* DATASET
┄┄┄┄┄┄

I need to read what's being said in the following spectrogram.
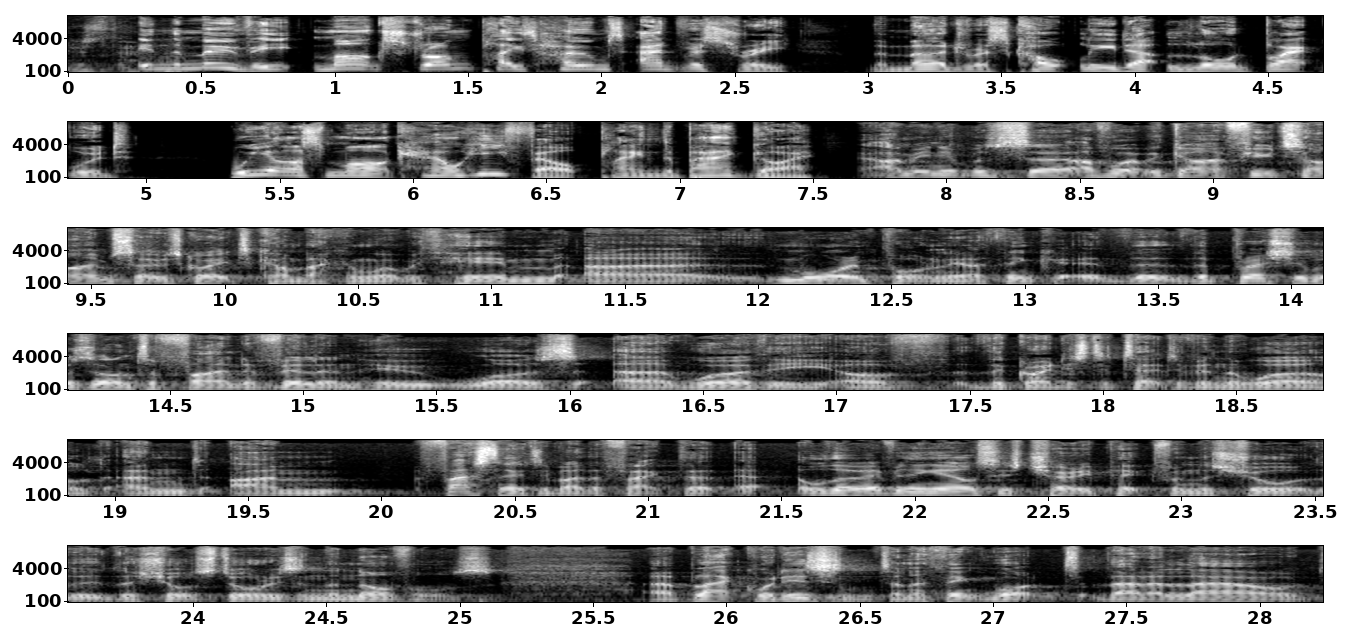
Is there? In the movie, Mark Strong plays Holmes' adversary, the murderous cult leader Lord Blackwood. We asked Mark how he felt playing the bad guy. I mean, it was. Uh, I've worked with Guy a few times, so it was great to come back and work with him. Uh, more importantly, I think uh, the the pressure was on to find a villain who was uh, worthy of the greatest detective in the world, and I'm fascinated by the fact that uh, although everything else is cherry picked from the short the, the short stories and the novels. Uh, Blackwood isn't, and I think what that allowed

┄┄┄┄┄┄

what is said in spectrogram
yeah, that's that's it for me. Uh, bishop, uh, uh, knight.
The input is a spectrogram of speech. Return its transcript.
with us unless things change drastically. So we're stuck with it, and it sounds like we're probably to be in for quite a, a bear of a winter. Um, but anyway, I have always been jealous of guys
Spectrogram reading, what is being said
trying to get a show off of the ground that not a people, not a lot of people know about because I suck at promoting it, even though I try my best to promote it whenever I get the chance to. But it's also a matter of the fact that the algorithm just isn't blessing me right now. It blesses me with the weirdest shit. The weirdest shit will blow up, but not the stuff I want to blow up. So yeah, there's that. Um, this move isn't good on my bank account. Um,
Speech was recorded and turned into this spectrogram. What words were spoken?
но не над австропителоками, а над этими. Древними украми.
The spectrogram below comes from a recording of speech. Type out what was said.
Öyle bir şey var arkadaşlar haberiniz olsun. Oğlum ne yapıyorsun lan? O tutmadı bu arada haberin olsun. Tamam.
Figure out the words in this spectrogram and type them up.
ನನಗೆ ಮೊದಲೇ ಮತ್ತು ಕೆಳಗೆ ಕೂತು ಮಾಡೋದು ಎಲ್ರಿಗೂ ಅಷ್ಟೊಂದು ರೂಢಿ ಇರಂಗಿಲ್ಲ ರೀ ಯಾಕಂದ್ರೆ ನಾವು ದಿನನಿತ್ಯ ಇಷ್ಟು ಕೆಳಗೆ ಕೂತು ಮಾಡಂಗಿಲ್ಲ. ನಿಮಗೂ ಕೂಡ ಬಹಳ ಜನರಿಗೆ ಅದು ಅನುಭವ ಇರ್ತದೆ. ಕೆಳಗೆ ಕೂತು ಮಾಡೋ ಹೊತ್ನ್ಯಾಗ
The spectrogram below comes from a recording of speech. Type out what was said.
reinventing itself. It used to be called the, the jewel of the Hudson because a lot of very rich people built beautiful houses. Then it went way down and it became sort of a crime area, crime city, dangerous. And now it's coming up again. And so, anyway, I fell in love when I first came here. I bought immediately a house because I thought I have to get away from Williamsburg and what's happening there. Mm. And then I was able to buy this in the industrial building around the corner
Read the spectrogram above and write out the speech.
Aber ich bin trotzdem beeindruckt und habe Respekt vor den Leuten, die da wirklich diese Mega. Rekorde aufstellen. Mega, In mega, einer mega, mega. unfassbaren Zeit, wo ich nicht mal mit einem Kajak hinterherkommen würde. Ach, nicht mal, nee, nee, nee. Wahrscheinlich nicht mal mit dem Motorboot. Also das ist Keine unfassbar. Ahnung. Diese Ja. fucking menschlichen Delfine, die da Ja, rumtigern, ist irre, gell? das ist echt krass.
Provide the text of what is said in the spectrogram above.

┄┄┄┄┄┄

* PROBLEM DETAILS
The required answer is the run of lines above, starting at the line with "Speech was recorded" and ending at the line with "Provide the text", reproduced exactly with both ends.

* ANSWER FOR THE TASK
Speech was recorded and turned into this spectrogram. What words were spoken?
но не над австропителоками, а над этими. Древними украми.
The spectrogram below comes from a recording of speech. Type out what was said.
Öyle bir şey var arkadaşlar haberiniz olsun. Oğlum ne yapıyorsun lan? O tutmadı bu arada haberin olsun. Tamam.
Figure out the words in this spectrogram and type them up.
ನನಗೆ ಮೊದಲೇ ಮತ್ತು ಕೆಳಗೆ ಕೂತು ಮಾಡೋದು ಎಲ್ರಿಗೂ ಅಷ್ಟೊಂದು ರೂಢಿ ಇರಂಗಿಲ್ಲ ರೀ ಯಾಕಂದ್ರೆ ನಾವು ದಿನನಿತ್ಯ ಇಷ್ಟು ಕೆಳಗೆ ಕೂತು ಮಾಡಂಗಿಲ್ಲ. ನಿಮಗೂ ಕೂಡ ಬಹಳ ಜನರಿಗೆ ಅದು ಅನುಭವ ಇರ್ತದೆ. ಕೆಳಗೆ ಕೂತು ಮಾಡೋ ಹೊತ್ನ್ಯಾಗ
The spectrogram below comes from a recording of speech. Type out what was said.
reinventing itself. It used to be called the, the jewel of the Hudson because a lot of very rich people built beautiful houses. Then it went way down and it became sort of a crime area, crime city, dangerous. And now it's coming up again. And so, anyway, I fell in love when I first came here. I bought immediately a house because I thought I have to get away from Williamsburg and what's happening there. Mm. And then I was able to buy this in the industrial building around the corner
Read the spectrogram above and write out the speech.
Aber ich bin trotzdem beeindruckt und habe Respekt vor den Leuten, die da wirklich diese Mega. Rekorde aufstellen. Mega, In mega, einer mega, mega. unfassbaren Zeit, wo ich nicht mal mit einem Kajak hinterherkommen würde. Ach, nicht mal, nee, nee, nee. Wahrscheinlich nicht mal mit dem Motorboot. Also das ist Keine unfassbar. Ahnung. Diese Ja. fucking menschlichen Delfine, die da Ja, rumtigern, ist irre, gell? das ist echt krass.
Provide the text of what is said in the spectrogram above.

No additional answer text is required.